New Social Justice Art Gallery on Campus Aims to Stimulate Social Change

By | September 13, 2022

The walls of Daemen’s Curtis Hall have been transformed into gallery space to showcase art to raise awareness of social justice issues.

Two distinct spaces have been created – a gallery with changing exhibits and a permanent collection of interactive artwork, known as the Amplifier Art Project.

The Social Justice Gallery and the Amplifier Art Project were made possible, in part, through support of the Daemen University Social Work and Sociology Department’s Institute for Government and Non-Profit Innovation, Training, and Evaluation (IGNITE).
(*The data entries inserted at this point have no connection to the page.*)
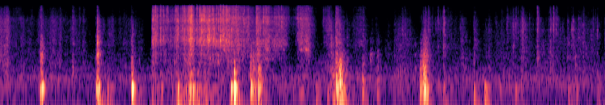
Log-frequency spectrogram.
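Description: Trading cards and their packaging being handled on a table: a few short taps and knocks, and a stretch of crinkling from about three to six seconds in.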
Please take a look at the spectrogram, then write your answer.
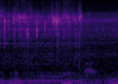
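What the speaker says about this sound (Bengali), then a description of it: "রসুন কুচি আর শুকনা মরিচটা এখন ভেজে নেবো লাল করে" Chopped garlic and dried red chillies fry in hot oil for bottle gourd dal, a bright crackling sizzle that fades after about a second into a softer hiss.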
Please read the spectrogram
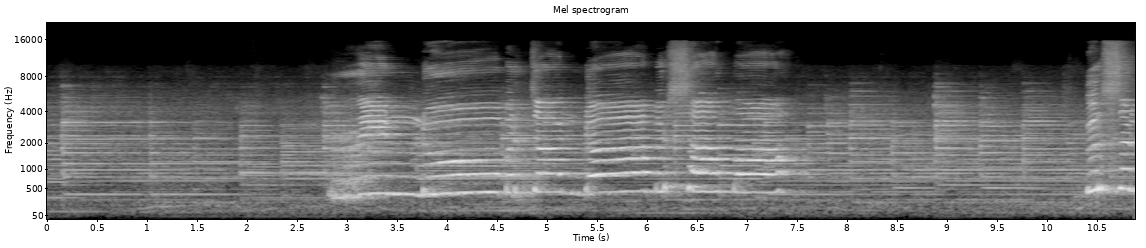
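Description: A young girl singing over an instrumental backing track; after a stretch of accompaniment her voice comes in strongly about three seconds in with long, wavering held notes, then drops back near the end.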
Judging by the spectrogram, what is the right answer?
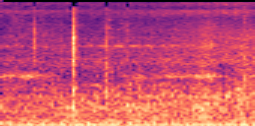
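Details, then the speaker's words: Chevy SSR bought as having internal engine noise, after fresh power steering fluid: smooth idle with a steady thin whine from the power steering pump, worse with a little throttle; fluid low at the add mark when running, air in the system suspected. "it sounds good but it definitely is whining"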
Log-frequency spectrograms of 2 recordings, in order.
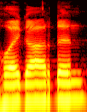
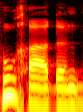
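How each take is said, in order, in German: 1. Der Name wird genauso ausgesprochen, wie er geschrieben wird. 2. Der Name wird auf Niederländisch ausgesprochen. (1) "wie Idiot, wie man es schreibt" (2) "es ist nicht so ausgesprochen, es ist Hoegaarden oder so"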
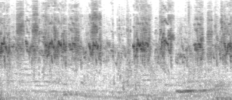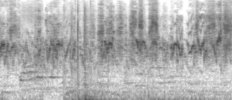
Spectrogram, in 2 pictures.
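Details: Budgies, small Australian parrots, chattering in a dense, continuous flock chorus of high, scratchy chirps and squawks, with a few brief lower whistled notes in the background.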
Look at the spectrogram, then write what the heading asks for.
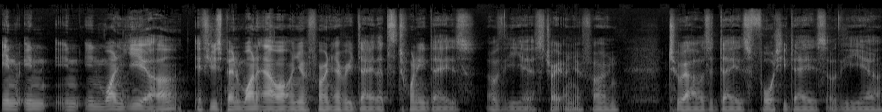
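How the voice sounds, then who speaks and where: On a very clean recording with a silent background, a man in an Australian accent speaks at a moderate pace, his very deep, low pitch monotone and flat. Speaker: podcast host. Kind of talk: casual chat.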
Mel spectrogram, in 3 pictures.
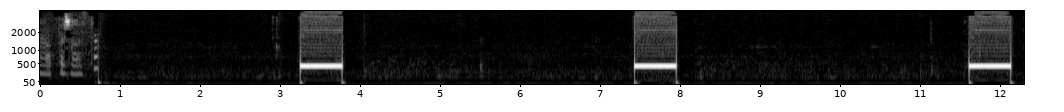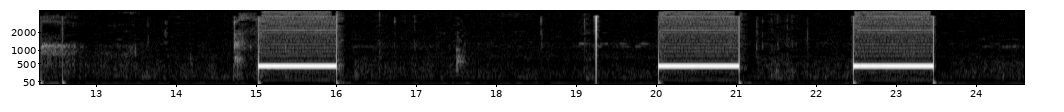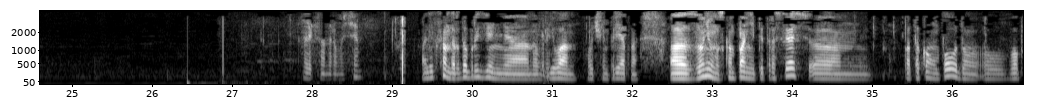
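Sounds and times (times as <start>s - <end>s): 
speech: 0.2s - 1.0s, 28.0s - 28.8s, 29.4s - 36.8s
telephone ringback beeps during transfer to technical support: 3.3s - 3.8s, 7.4s - 8.0s, 11.6s - 12.2s, 15.0s - 16.1s, 20.0s - 21.1s, 22.5s - 23.5s.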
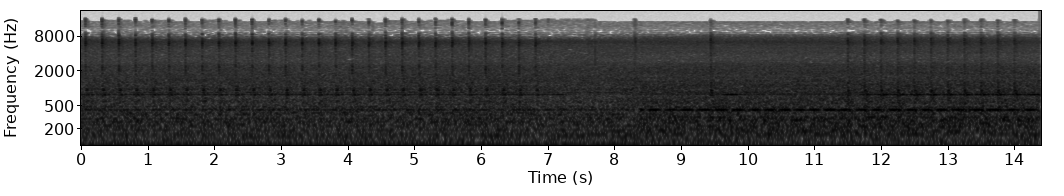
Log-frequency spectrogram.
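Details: Tattoo removal laser pulses at a skin clinic: steady sharp clicking about four per second from the laser firing, faint music in background.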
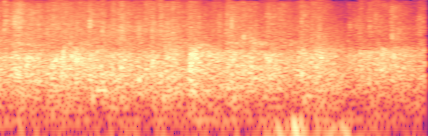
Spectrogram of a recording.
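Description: An audience at a motivational seminar applauds, a dense, even wash of many clapping hands sustained throughout at fairly close range, with little talk.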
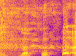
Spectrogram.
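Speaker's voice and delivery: squealing laugh; nervous shriek of laughter; high-pitched laugh. Real, not acted. High shriek laugh after story.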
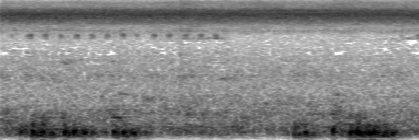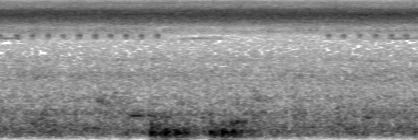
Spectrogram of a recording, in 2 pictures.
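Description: Badly degraded recording audio: a steady high-pitched hiss with a fast, even ticking above it, and a few low, muffled rumbles. The uploader puts the bad audio down to the file having been recovered after deletion from the SD card.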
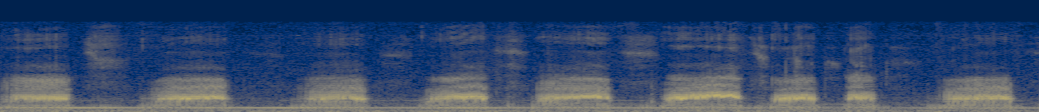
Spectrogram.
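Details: Cat purring in a steady rhythm, about eight throaty pulses, one every one to two seconds, with a constant low drone beneath the breaths.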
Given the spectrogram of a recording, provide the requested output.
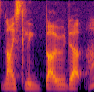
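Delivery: normal talking voice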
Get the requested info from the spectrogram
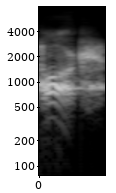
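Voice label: "Hawk", English; JTAC; AirDefence; DCS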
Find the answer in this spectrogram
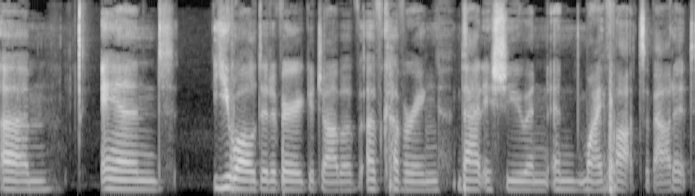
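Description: This is a plain, everyday voice. It moves at a fairly slow pace. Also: woman. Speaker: caller. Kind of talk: recorded voicemail message.

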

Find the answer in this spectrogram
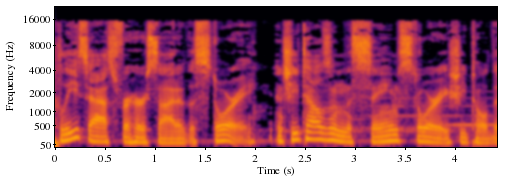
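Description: Music plays in the background as a man with fairly low pitch speaks at a moderate pace with lively intonation. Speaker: podcast co-host. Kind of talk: true-crime narration. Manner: measured, storytelling delivery, steady and earnest.

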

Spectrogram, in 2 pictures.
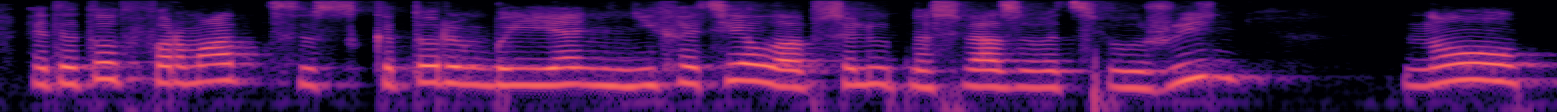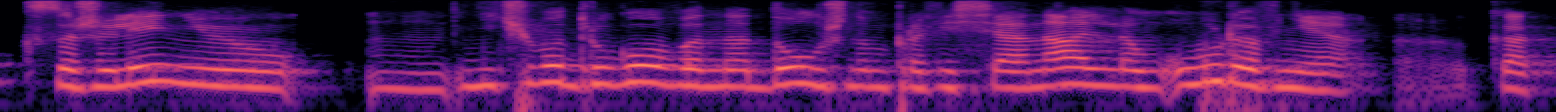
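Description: A woman's fairly high-pitched, a plain, everyday voice, at a fairly slow pace with fairly even intonation. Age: 20s. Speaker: conservatory violin student. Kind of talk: read-out personal story.

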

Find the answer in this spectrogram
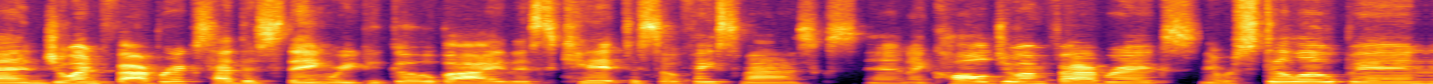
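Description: A woman's unremarkable speaking voice with an American accent, fairly low in pitch with ordinary pitch variation, on a very clean recording with a silent background. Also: moderate pace. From US Northeast, Connecticut. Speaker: nonprofit founder and film assistant director. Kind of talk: interview.

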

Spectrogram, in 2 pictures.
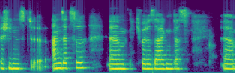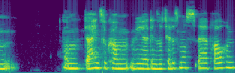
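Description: The delivery is very slow, with long, frequent pauses. The voice is somewhat breathy and the intonation is flat and monotone. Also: woman. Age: 20s. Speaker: climate activist. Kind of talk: interview. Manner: hesitant, many filler sounds.

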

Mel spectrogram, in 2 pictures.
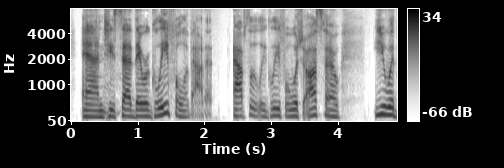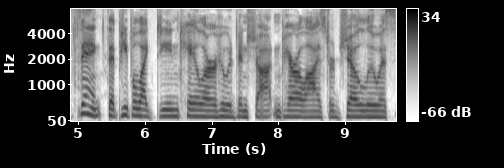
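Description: A woman speaks at a moderate pace with a very deep, low pitch and fairly even intonation. The recording is very clean, with a silent background. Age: 50s. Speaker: author and journalist. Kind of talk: interview.

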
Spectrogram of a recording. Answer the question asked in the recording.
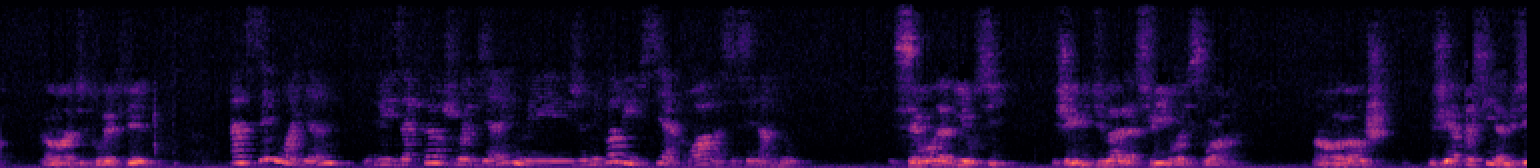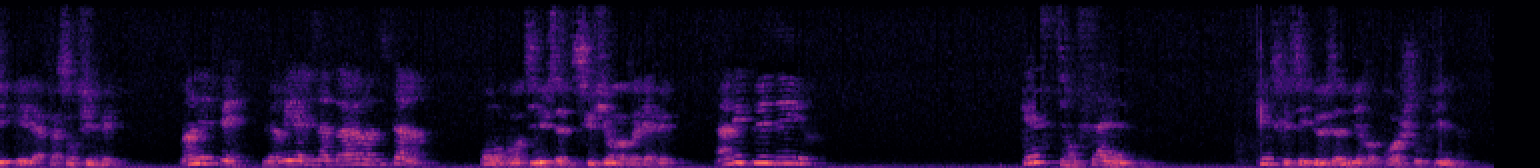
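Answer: Le scénario, l'histoire difficile à croire et à suivre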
Artwork by Mizin Shin. (Photo by J. Adam)

The Social Justice Art Gallery’s inaugural exhibit, Spoken and Seen: Use Your Voice #StopAsianHate, will feature work by artist Mizin Shin will open on Friday, Sept. 30., with a reception from 5 to 8 p.m. The event will feature an artist talk at 6 p.m.

Shin’s works—across many mediums—focuses on racial justice in response to increased documentation of prejudice and violence. 
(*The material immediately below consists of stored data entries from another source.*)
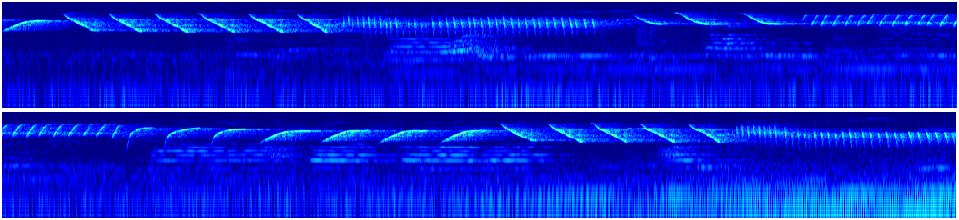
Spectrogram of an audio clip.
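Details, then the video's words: Timbrado canary in powerful song for training other canaries: bursts of loud upswept notes alternate with fast rolling trills and a brief steady tone, phrases changing every couple of seconds. "TIMBRADO canary singing - Timbrado canary's most powerful song for training / canary training song"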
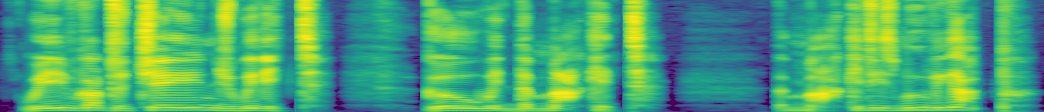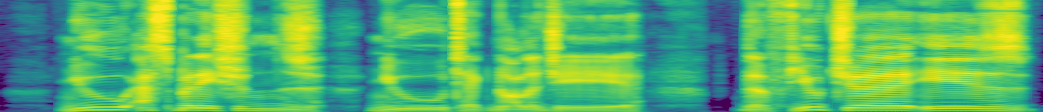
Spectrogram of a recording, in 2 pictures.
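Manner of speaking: high, emphatic sales pitch, slowing down; pompous executive speechifying; corporate visionary. Acted. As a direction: sell the future with slow grandeur.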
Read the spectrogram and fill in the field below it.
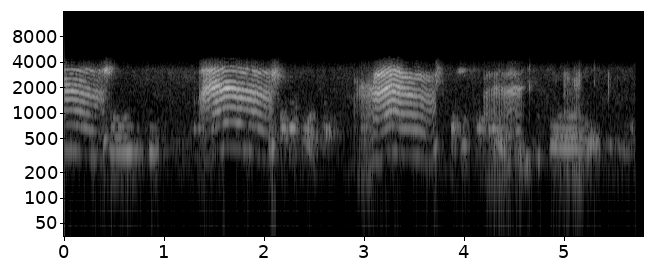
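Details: Domestic cat giving a series of insistent meows, each a bright harmonic wail rising then falling, roughly one every second and a half, with shorter chirping mews between.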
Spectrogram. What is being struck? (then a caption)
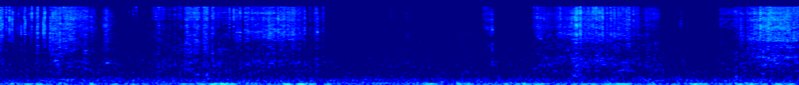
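Woven plastic mesh shopping bag. Long nails on both hands scratch across an empty, large, flat yellow woven plastic mesh tote bag lying on carpet. The result is dry, bright, tearing-like rasps in repeated bursts over a faint low rumble.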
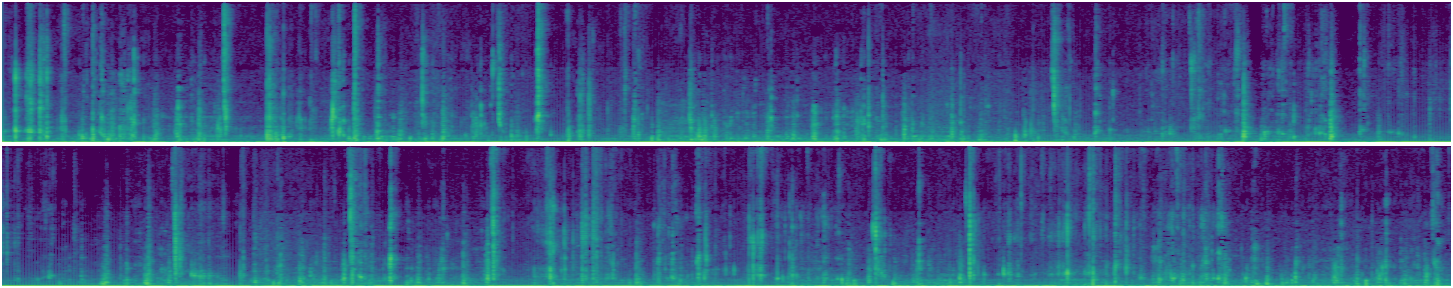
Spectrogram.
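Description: Close-miked chewing and biting of braised meat, with many quick, irregular crunchy clicks as the mouthfuls are bitten and chewed, picked up by a clip-on microphone.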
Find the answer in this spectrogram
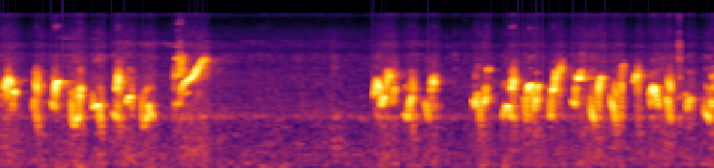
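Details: A provoked territorial stripe-throated bulbul delivers rapid, dense runs of chirpy, warbled notes, breaks off into a brief silence, then resumes with another fast chattering series.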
Her art displays messages in multiple languages and will be sold to raise money for Asian American and Pacific Islander organizations that are justice-oriented and focus on themes of overcoming racism and hate crimes.

Meri Stiles, an associate professor of social work and sociology at Daemen, will serve as both the curator and “artivist” (artists who are activists) for the gallery exhibitions. 
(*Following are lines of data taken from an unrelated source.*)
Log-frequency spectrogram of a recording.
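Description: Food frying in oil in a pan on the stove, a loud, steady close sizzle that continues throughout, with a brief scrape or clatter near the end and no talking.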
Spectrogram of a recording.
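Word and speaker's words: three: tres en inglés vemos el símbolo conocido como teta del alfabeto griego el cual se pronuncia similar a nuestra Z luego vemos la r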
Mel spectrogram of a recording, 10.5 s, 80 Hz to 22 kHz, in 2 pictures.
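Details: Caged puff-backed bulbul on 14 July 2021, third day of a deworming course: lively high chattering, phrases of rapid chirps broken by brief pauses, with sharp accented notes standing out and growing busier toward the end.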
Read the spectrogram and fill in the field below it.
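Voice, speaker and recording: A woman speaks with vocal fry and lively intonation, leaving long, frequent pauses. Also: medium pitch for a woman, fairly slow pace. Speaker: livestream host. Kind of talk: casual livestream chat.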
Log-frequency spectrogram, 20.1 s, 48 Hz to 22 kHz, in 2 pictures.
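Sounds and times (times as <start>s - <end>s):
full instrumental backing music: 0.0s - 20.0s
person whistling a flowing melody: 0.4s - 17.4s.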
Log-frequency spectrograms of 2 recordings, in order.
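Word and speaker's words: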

Mizin Shin

“The goal of the gallery is to present work that reflects themes of art as activism and to stimulate dialogue on social justice, raise consciousness, and create social change,” said Stiles.

As a social worker and artist, Stiles explained that art can be used as a vehicle to present complex social justice issues to promote dialogue and raise awareness that leads to positive change. 

Stiles is also working with artist Elizabeth Leader on a spring 2023 exhibition which will focus on environmental justice and how that intersects with economic inequality.

Leader’s work “involves transforming what we would consider garbage, or toxic, into beautiful art,” said Stiles, who indicated that environmental justice is one of the core advocacy areas of social work.  

For more information about the gallery or open call for artists, please contact Stiles at